Tom and I have differing clothesline philosophies: I want a permanent line in the backyard, he doesn’t. My ideal line would involve the classic t-shaped wooden beams at each end, strung up as trellises to grow beans. Tom doesn’t like how they look, and thinks a permanent structure would take up too much space. Our first house already had a clothesline in the yard, but when we moved to this house we compromised, and put up a retractable line. We got a really long one (forty feet), which reaches from under the deck, across the yard, to the cherry tree. It holds an entire load of clothes, and disappears when the clothes are dry. A crafty person could make such a thing themselves, but the self-winding line from the local hardware store is inexpensive, and works great. I installed it myself, in spite of my irrational fear of power tools.
If you don’t already have a clothesline, putting one up would be a lovely way to celebrate the spring season. If you’re in a DIY mode, click here for a simple line you can put up with un-electrified hand tools and take down when not in use, requiring just two eye rings and a sailor’s cleat. Be sure to use coated rope made for clotheslines, as plain cotton or nylon quickly stretches out, and eventually mildews. Because of our deck configuration, our line is really too low, but it still works just fine. The ideal clothesline height is as high as you can comfortably reach–remember the wet laundry will drag it down a fair bit. 6 or 7 feet is typical.
Small spaces can inspire creativity in clothesline tactics: retractable/removable lines don’t require a straight shot across a long yard–they can be zigzagged between trees, fence posts, whatever you have. For large loads or sheets, we commandeer extra space by hanging laundry from deck railings, chairs, and over tree branches.
If you’re interested in constructing a permanent line, there is plenty of inspiration/how-to in this new Mother Earth News article.
Does your Home Owner’s Association or local government prohibit clotheslines where you live? Then we want to encourage gentle nonviolent resistance (see my recent post on Laundry Outlaws). Consider hanging your clothes in spite of the ban (in as nice a way as you can), educate your neighbors (sweetly), and register your HOA in the Right to Dry registry. Find more information there on beginning a neighborhood campaign to overturn the ban. Remember the steps of non-violent action attributed to Gandhi: First they’ll ignore you, then they’ll laugh at you, then they’ll fight you, then you’ll win. (If all goes well, we’ll skip the fighting part.)

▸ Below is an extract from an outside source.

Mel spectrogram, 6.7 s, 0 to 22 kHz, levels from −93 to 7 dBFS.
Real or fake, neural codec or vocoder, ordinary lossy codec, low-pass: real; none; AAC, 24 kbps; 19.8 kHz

Together we can re-create the standards of beauty that define our neighborhoods. Using the earth’s natural cycles of sun and air to refresh the clothes we and our children wear every day, and the cloth beneath which we sleep–how beautiful is that?

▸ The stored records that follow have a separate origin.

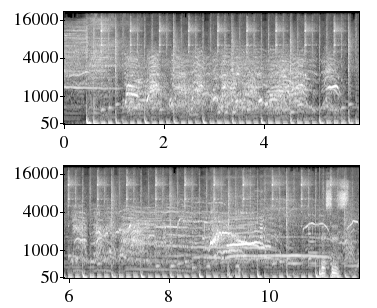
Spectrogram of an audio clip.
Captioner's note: kids chanting and cheering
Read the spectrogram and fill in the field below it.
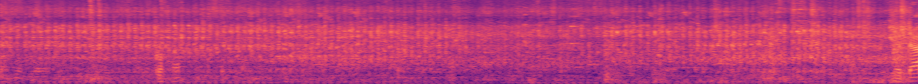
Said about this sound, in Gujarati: ટ્રેક્ટર આવી ગયું છે આપણે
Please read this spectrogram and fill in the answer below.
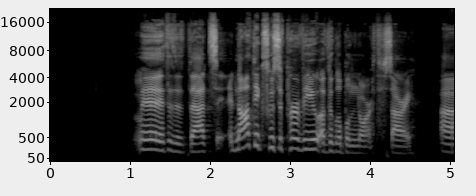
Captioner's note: mumbles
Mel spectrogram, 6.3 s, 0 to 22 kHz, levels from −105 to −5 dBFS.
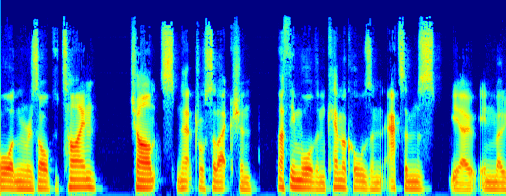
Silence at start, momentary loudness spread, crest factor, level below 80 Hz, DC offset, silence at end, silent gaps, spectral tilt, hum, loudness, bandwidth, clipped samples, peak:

I’ve loved hearing all of your laundry stories! If you have a creative clothesline idea, please share…